Josh Horwitz seems to be having issues with the fact that insurrectionist thinking is going mainstream. I hate to tell him this, but many of the ideas he rails against have always been mainstream. Take a look:
While America began as a revolution against the king of England, revolution turned out to be a terrible form of governing, Horwitz says. â€œThere was no ability to tax, so (Gen.) Washingtonâ€™s army starved. State legislatures had an immense amount of power. There were mobbings in every city with no central authority to put any (revolt) down. Militias formed and closed down the courts.â€
This seems to be a tacit suggestion that perhaps we would have been better off staying under the British Crown. I have to wonder if Horwitz believes that. Because really, what Horwitz is rallying against is the very founding idea of this nation itself:
We hold these truths to be self-evident, that all men are created equal, that they are endowed by their Creator with certain unalienable Rights, that among these are Life, Liberty and the pursuit of Happiness. â€” That to secure these rights, Governments are instituted among Men, deriving their just powers from the consent of the governed, â€” That whenever any Form of Government becomes destructive of these ends, it is the Right of the People to alter or to abolish it, and to institute new Government, laying its foundation on such principles and organizing its powers in such form, as to them shall seem most likely to effect their Safety and Happiness. Prudence, indeed, will dictate that Governments long established should not be changed for light and transient causes; and accordingly all experience hath shewn that mankind are more disposed to suffer, while evils are sufferable than to right themselves by abolishing the forms to which they are accustomed.

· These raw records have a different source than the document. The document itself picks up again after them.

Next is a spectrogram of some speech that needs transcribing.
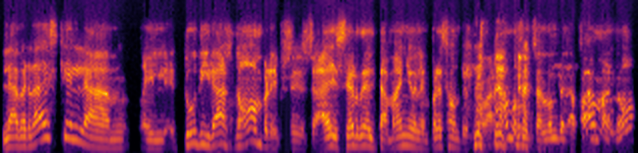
La verdad es que tú dirás, no, hombre, pues ha de ser del tamaño de la empresa donde trabajamos, el Salón de la Fama, ¿no?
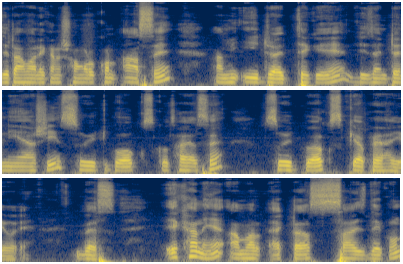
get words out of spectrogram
যেটা আমার এখানে সংরক্ষণ আছে। আমি ই ড্রাইভ থেকে ডিজাইনটা নিয়ে আসি। সুইট বক্স কোথায় আছে? সুইট বক্স ক্যাফে হাইওয়ে ব্যাস। এখানে আমার একটা সাইজ দেখুন।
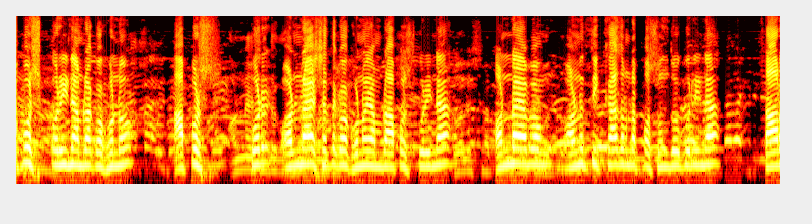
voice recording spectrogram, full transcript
আপোষ করি না আমরা কখনো। আপোষ করে- অন্যায়ের সাথে কখনোই আমরা আপোষ করি না। অন্যায় এবং অনৈতিক কাজ আমরা পছন্দ করি না। তার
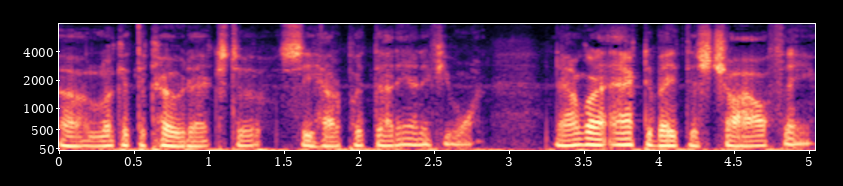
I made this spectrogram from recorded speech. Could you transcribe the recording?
uh, look at the codex to see how to put that in if you want. Now I'm going to activate this child theme.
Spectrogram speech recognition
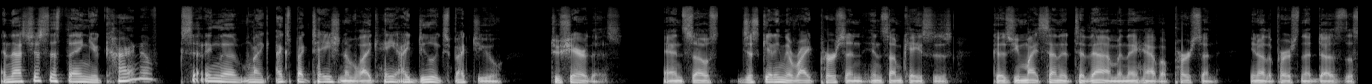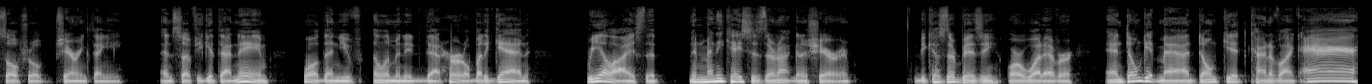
And that's just the thing. You're kind of setting the like expectation of like, hey, I do expect you to share this. And so just getting the right person in some cases, because you might send it to them and they have a person, you know, the person that does the social sharing thingy. And so if you get that name, well, then you've eliminated that hurdle. But again, realize that in many cases, they're not going to share it because they're busy or whatever. And don't get mad. Don't get kind of like, ah,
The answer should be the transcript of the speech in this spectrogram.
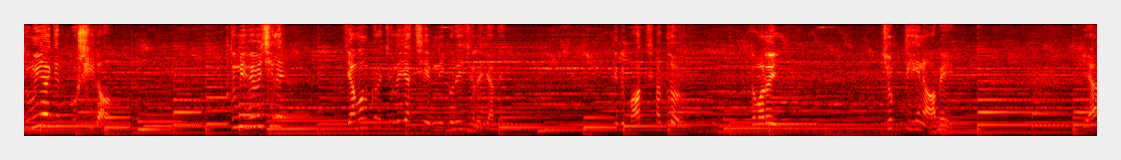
তুমি একজন খুশি লও তুমি ভেবেছিলে যেমন করে চলে যাচ্ছে, এমনি করেই চলে যাবে। কিন্তু বাদ সাধলো, তোমার ওই যুক্তিহীন আবেগ। কেয়া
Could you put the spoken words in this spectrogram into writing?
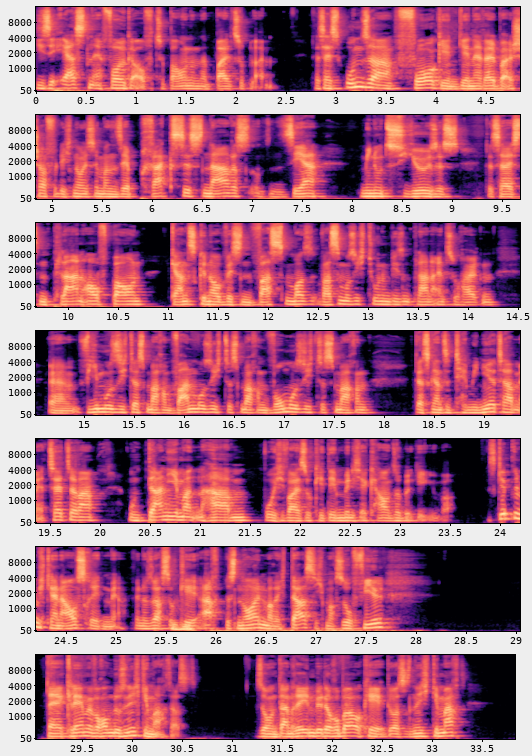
diese ersten Erfolge aufzubauen und am Ball zu bleiben. Das heißt, unser Vorgehen generell bei Erschaffe dich neu ist immer ein sehr praxisnahes und ein sehr minutiöses. Das heißt, einen Plan aufbauen, ganz genau wissen, was muss, was muss ich tun, um diesen Plan einzuhalten, äh, wie muss ich das machen, wann muss ich das machen, wo muss ich das machen, das Ganze terminiert haben, etc. Und dann jemanden haben, wo ich weiß, okay, dem bin ich accountable gegenüber. Es gibt nämlich keine Ausreden mehr. Wenn du sagst, okay, mhm. acht bis neun mache ich das, ich mache so viel, dann erklär mir, warum du es nicht gemacht hast. So, und dann reden wir darüber, okay, du hast es nicht gemacht.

But when a long train of abuses and usurpations, pursuing invariably the same Object evinces a design to reduce them under absolute Despotism, it is their right, it is their duty, to throw off such Government, and to provide new Guards for their future security.
If you had to pick one paragraph from the Declaration of Independence that you could say is really the philosophical basis of the United States of America, this is it. This was the sentence that gave birth to this nation. If the anti-gun people want to take the side of the loyalists, and suggest we ought to have remained under the British Crown, they are free to. But you can’t escape this passage. It is who we are, and it shouldn’t be surprising that people are still talking about it 234 years later.
What I can’t figure out is whether Horwitz is legitimately goofy about believing that folks who would suggest the Declaration of Independence is a blueprint for just revolution are just as radical and extreme as, say, a Timothy McVeigh, or whether he’s trying to chain the real extremists to those who are not in hopes that it pulls the whole issue under the water. If it’s the latter, he might want to rethink much of his rhetoric.